Supplied material:
********

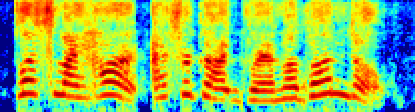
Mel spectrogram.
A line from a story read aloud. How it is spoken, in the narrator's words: Lorry cried out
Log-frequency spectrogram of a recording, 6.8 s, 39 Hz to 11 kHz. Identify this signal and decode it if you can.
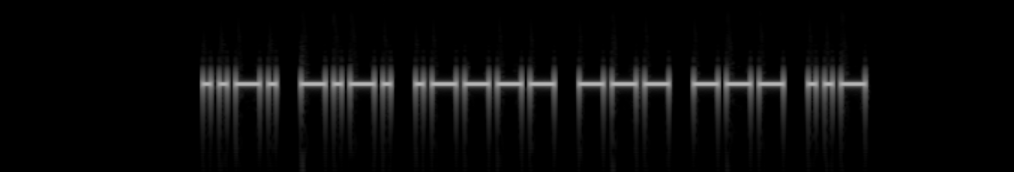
Morse code, heard as a keyed tone, about 22 wpm, 700 Hz. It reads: FC1OOU
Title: DXCC-100 Call Signs - 6 Characters - Repeated 3x - 22wpm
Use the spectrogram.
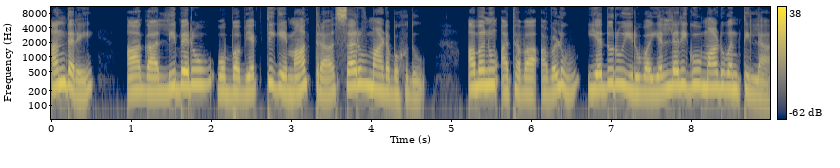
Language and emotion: Kannada, neutral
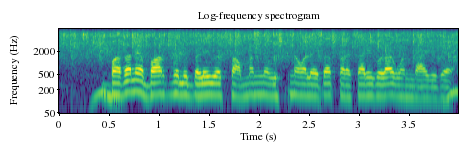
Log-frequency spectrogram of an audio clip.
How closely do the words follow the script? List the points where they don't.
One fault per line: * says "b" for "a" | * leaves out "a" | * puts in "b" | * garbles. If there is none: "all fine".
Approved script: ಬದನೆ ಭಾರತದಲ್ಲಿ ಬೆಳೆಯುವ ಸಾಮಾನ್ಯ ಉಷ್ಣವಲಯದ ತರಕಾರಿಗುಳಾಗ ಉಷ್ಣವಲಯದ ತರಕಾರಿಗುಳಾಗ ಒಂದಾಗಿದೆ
* leaves out "ಉಷ್ಣವಲಯದ ತರಕಾರಿಗುಳಾಗ"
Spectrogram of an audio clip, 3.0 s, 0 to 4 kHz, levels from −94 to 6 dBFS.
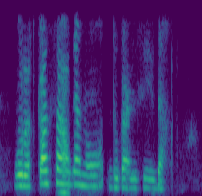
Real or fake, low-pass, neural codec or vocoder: fake; 3.6 kHz; codec, 44.1 kHz, 2.6 kbps, DAC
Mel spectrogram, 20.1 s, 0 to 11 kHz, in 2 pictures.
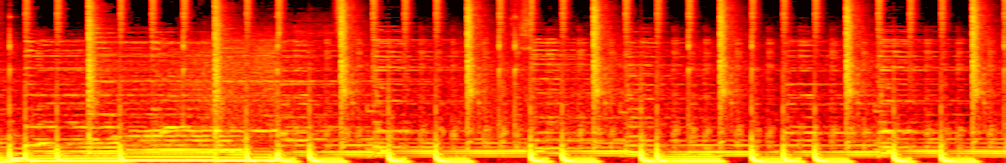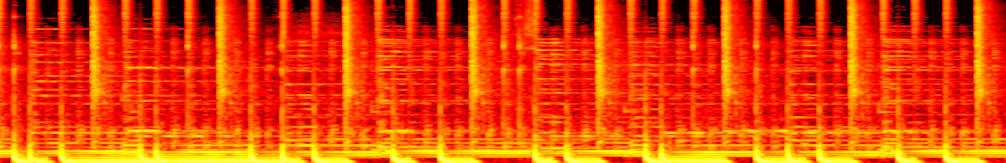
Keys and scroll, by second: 2.1 space, 5.5 ctrl+z, 11.3 alt+space, 12.2 alt+space, 16.6 space, 17.5 space, 17.8 z.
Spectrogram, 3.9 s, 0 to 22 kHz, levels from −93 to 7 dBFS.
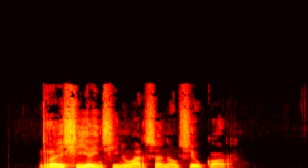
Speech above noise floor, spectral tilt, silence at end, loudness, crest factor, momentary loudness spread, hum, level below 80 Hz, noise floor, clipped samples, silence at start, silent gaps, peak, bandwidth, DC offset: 61 dB; -4 dB/octave; 1 s; -20 LUFS; 18 dB; 11 LU; none; -66 dBFS; -81 dBFS; under 0.1%; 0.5 s; none; -4 dBFS; 11.5 kHz; under 0.1%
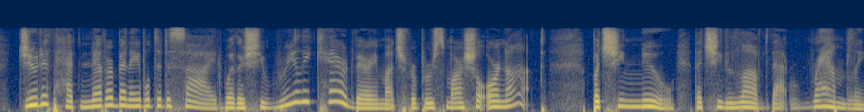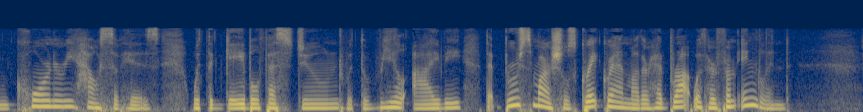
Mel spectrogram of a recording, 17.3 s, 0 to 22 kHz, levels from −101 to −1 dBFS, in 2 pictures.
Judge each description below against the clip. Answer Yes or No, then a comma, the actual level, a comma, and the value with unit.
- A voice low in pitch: No, medium, 170 Hz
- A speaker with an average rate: Yes, average, 170 wpm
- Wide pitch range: Yes, wide, 5.7 semitones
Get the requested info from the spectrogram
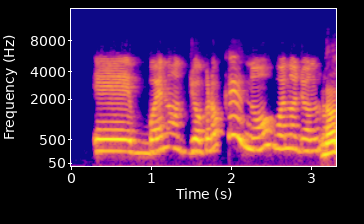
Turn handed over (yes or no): yes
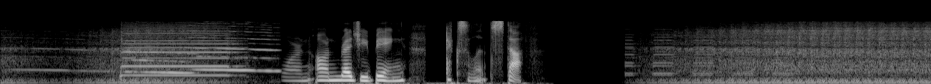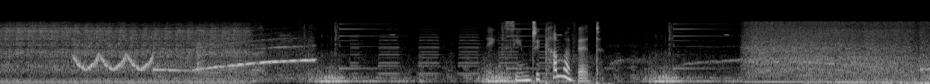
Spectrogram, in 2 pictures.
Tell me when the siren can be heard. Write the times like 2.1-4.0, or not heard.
0.0-2.9, 10.0-12.5, 15.0-18.5.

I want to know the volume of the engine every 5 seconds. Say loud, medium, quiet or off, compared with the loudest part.
medium, loud, loud, loud.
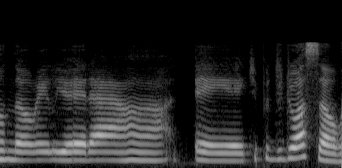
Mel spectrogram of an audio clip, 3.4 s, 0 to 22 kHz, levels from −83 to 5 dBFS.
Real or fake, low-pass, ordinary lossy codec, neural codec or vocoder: fake; none; none; codec, 16 kHz, 0.5 kbps, X-Codec, WavLM features, trained on Multilingual LibriSpeech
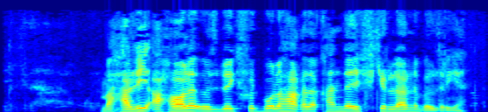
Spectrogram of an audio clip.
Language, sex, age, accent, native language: Uzbek, male, 19-29, Andijon, Uzbek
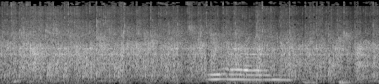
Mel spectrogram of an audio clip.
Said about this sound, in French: Merci, un grand merci à toutes les 5. Je pense qu'on peut les applaudir.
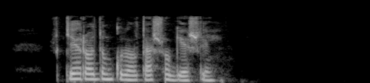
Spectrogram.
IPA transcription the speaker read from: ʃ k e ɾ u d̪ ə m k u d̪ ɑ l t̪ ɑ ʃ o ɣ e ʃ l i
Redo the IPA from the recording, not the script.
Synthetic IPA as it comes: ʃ k e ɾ o d̪ ə m k u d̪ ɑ l t̪ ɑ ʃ o ɣ e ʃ l i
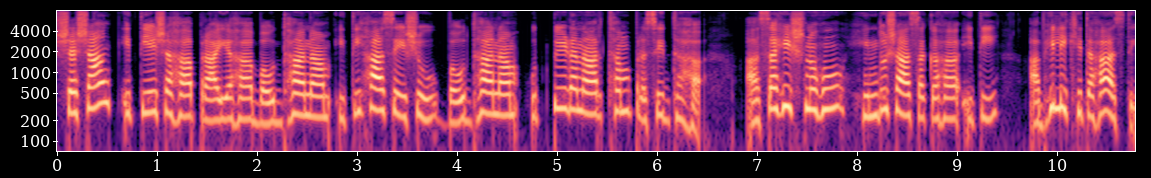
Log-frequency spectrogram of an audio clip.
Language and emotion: Sanskrit, neutral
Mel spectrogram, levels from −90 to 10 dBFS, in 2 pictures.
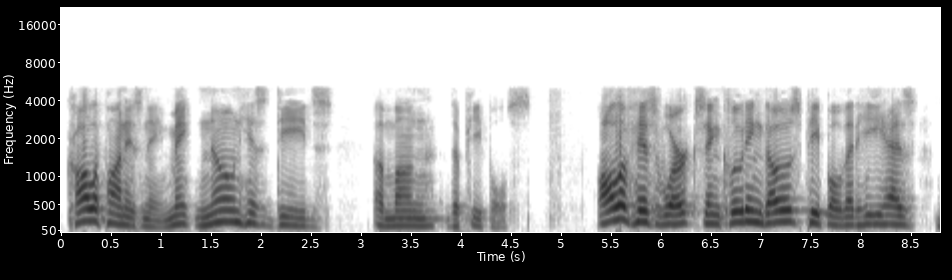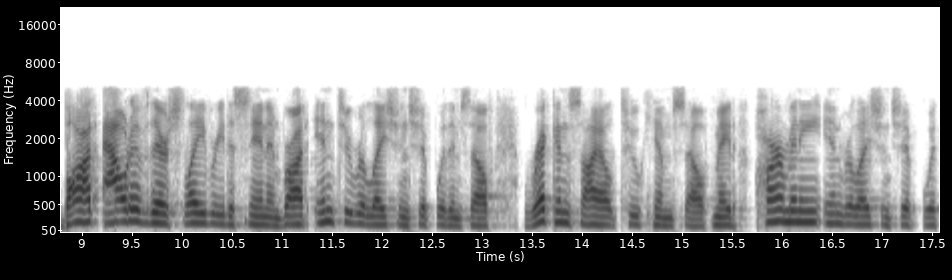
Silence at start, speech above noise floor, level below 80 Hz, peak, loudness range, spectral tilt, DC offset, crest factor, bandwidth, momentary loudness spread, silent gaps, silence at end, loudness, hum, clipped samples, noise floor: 0.05 s; 43 dB; -58 dBFS; 0 dBFS; 6 LU; -10.5 dB/octave; under 0.1%; 16 dB; 5.2 kHz; 12 LU; none; 0 s; -16 LUFS; none; under 0.1%; -58 dBFS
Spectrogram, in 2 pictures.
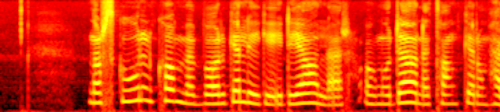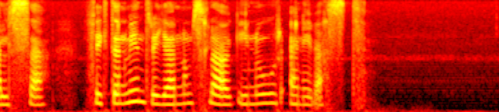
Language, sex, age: Norwegian, female, 25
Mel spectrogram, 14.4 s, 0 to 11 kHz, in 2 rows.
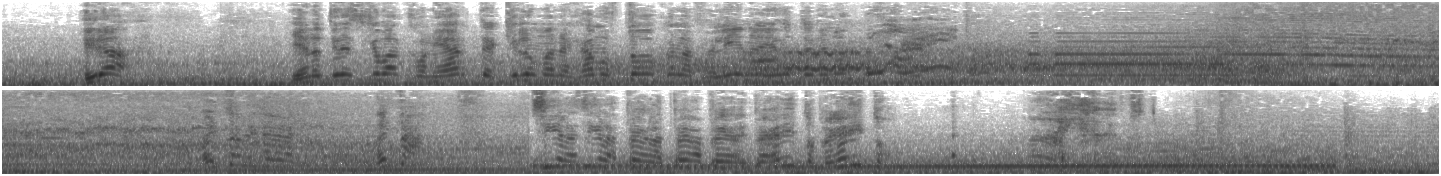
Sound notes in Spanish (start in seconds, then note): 3.5 Chirrido de llantas; 5.0 Sonido de Claxon; 7.3 Chirrido de llantas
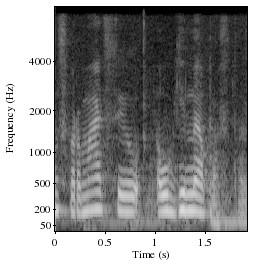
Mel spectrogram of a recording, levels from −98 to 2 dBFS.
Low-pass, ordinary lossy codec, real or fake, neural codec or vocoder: 7.2 kHz; AAC, 48 kbps; fake; vocoder, 44.1 kHz, 80 mel bands, Vocos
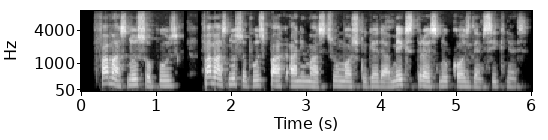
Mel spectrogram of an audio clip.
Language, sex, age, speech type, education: Nigerian Pidgin, male, 15-29, spontaneous, tertiary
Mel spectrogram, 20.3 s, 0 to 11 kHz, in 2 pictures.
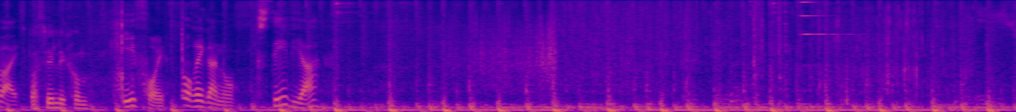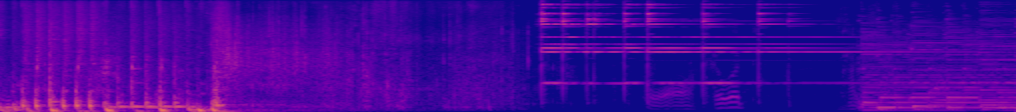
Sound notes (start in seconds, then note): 4.2 Rhythmische Musik; 15.5 Glockenläuten; 18.7 Sanfte Musik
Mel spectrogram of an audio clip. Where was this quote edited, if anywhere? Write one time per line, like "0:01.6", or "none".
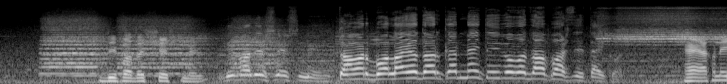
0:03.2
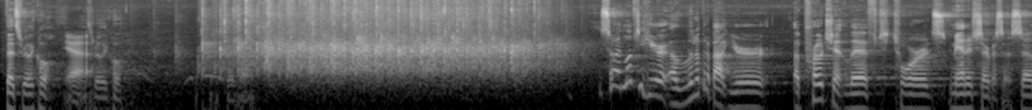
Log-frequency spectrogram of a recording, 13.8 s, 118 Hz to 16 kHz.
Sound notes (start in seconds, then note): 2.5 audience applauding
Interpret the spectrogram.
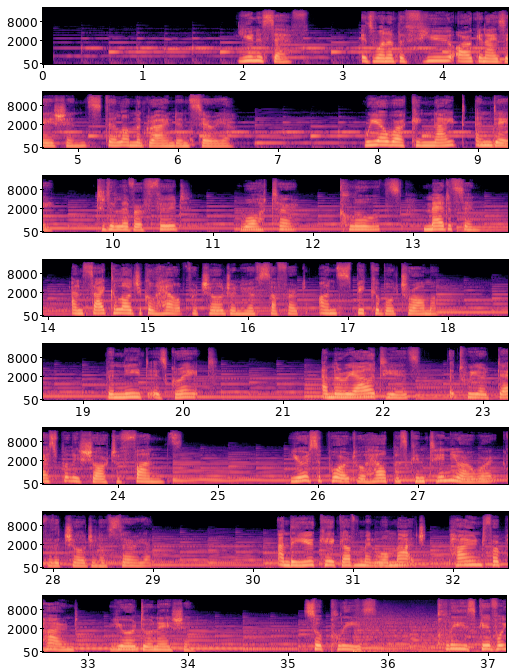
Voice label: female arabic and english scottish accent charity appeal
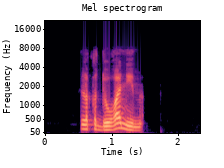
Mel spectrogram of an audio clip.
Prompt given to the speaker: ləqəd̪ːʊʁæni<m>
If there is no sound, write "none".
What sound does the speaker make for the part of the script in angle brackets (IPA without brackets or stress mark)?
m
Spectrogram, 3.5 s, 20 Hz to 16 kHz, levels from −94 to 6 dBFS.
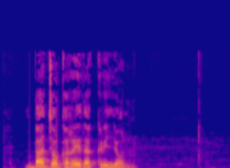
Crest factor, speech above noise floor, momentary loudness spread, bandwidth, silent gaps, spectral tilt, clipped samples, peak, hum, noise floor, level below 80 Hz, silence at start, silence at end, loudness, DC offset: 20 dB; 46 dB; 14 LU; 11.5 kHz; none; -6 dB/octave; under 0.1%; -6 dBFS; none; -69 dBFS; -60 dBFS; 0.4 s; 1.45 s; -23 LUFS; under 0.1%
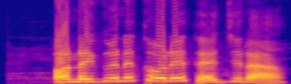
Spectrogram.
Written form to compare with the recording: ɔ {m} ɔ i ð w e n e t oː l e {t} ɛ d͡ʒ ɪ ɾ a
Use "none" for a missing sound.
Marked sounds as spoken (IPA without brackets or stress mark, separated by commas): n, t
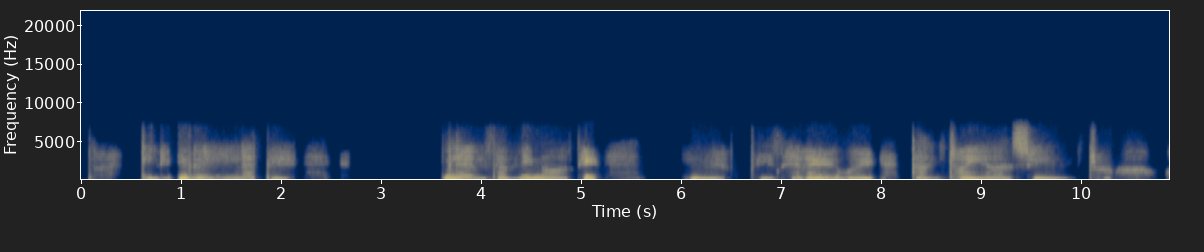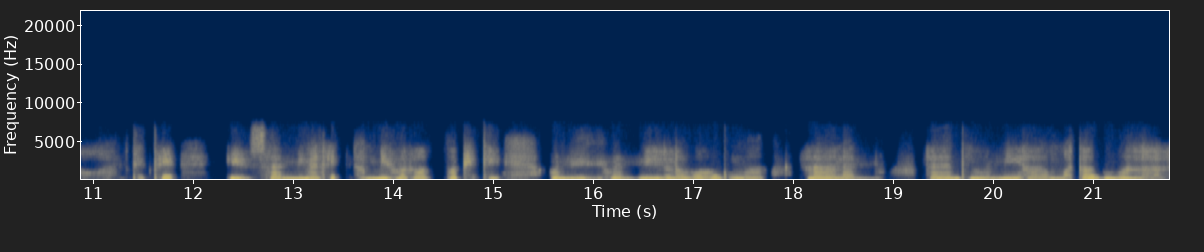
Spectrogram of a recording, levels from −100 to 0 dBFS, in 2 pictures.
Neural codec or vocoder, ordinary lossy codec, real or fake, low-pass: codec, 16 kHz, 0.5 kbps, X-Codec, HuBERT features, trained on general audio; Opus, 16 kbps; fake; 7.2 kHz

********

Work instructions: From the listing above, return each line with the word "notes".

Written answer:
Sound notes in Spanish (start in seconds, then note): 3.5 Chirrido de llantas; 5.0 Sonido de Claxon; 7.3 Chirrido de llantas
Sound notes (start in seconds, then note): 4.2 Rhythmische Musik; 15.5 Glockenläuten; 18.7 Sanfte Musik
Sound notes (start in seconds, then note): 2.5 audience applauding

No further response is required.